These issues are really complex and there is no simple answer to them. However, I strongly believe that a global company needs to address these difficulties rather than sweep them under the carpet. Organisations need a clear policy on all of these issues which is then effectively communicated and they also need to be strong enough to apply that policy in all situations – no matter how commercially uncomfortable that might be. It just not fair to say ‘we don’t pay bribes’ but then to punish a sales guy for losing a contract because they were competing with someone who did. It sounds bizarre but it happens.

If you’d like to discuss how increased cultural fluency can help you develop and implement effect global compliance policies, please contact me at keith@globalbusinessculture.com

Like it or not, English is the common global language adopted by most international companies.  The trouble is that language levels in English vary around the world – even within one organisation.  Native speakers often assume that ‘if somebody is working in my company, they have to have really high levels of English.’ This is often a dangerous assumption.  Just because people don’t tell you they haven’t understood, doesn’t mean they have understood!  People often don’t tell you – it’s a face thing.

So when communicating in English in a global environment, everybody needs to think very carefully about the way they use English.

Be aware of the following at all times:

Control Your Speed

  • Keep at the forefront of your mind: slow down, slow down, slow down.
  • Speak at the same pace regardless of who you are talking to.
  • Don’t speak more slowly to non-native speakers only to speed up when conversing with other native speakers.

 Vocabulary 

  • Native speakers use all kinds of vocabulary that non-native speakers simply do not know.
  • When working internationally it is a good thing to use the same vocabulary over and over again.  It is the message which is important, not the style of the messenger.

Sayings

  • These figures of speech such as ‘cheesed off’ (unhappy), ‘sticky wicket’ (difficult situation) are usually very difficult for non-native speakers because they are often illogical.
  • Colloquialisms (sayings) are very confusing when used in an international situation.  There is always another way to say the same thing – choose the other way.
  • Colloquialisms (‘sayings’) are a good thing to talk about in social situations as people love to learn them.  In serious meetings, however, they can cause great confusion.

Humour

  • Humour is usually at the edge of linguistic difficulty.
  • Humour is very often culturally specific.  What one country finds funny, people from another culture may find irrelevant or even slightly surreal.

Abbreviations

  • Very few abbreviations are universally understood and it is best to be very careful about their usage.
  • Abbreviations are usually short forms of common phases such as a.s.a.p. (as soon as possible) or abbreviations of Latin phrases such as n.b. (nota bona).
  • TLAs (three letter acronyms) – which are often used to describe products or parts of your organization – should be used very carefully.  Does everybody understand them?

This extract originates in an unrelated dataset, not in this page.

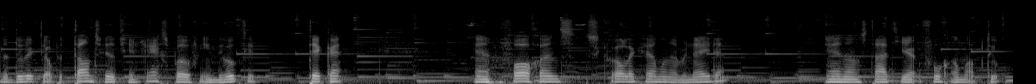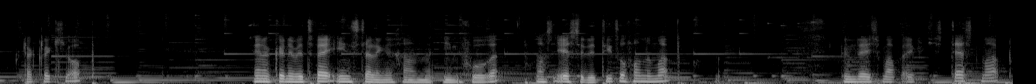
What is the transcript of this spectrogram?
Dat doe ik door op het tandwieltje rechtsboven in de hoek te tikken. En vervolgens scroll ik helemaal naar beneden. En dan staat hier voeg een map toe. Daar klik je op. En dan kunnen we twee instellingen gaan invoeren. Als eerste de titel van de map. Ik noem deze map eventjes testmap.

Silence

  • When people do not respond quickly to questions, non-native speakers usually answer the question themselves or simply move on and ignore the silence.
  • Often, non-native speakers do not respond immediately because they need a little more time to form an answer than they would if they were speaking their own language.
  • Give non-native speakers a little more time and space in which to operate.

Non-native speakers

  • Never be afraid to say you don’t understand
  • Never worry that people will think badly of you if you ask them to repeat things
  • Ask people to slow down if they are speaking too quickly
  • Ask people to follow-up in writing if you are worried you might have missed or misunderstood something

You can probably think of other useful hints and tips but these are a good starting point.

At Global Business Culture we run training programmes on global communication all over the world – if you’re interested to find out more please email me at keith@globalbusinessculture.com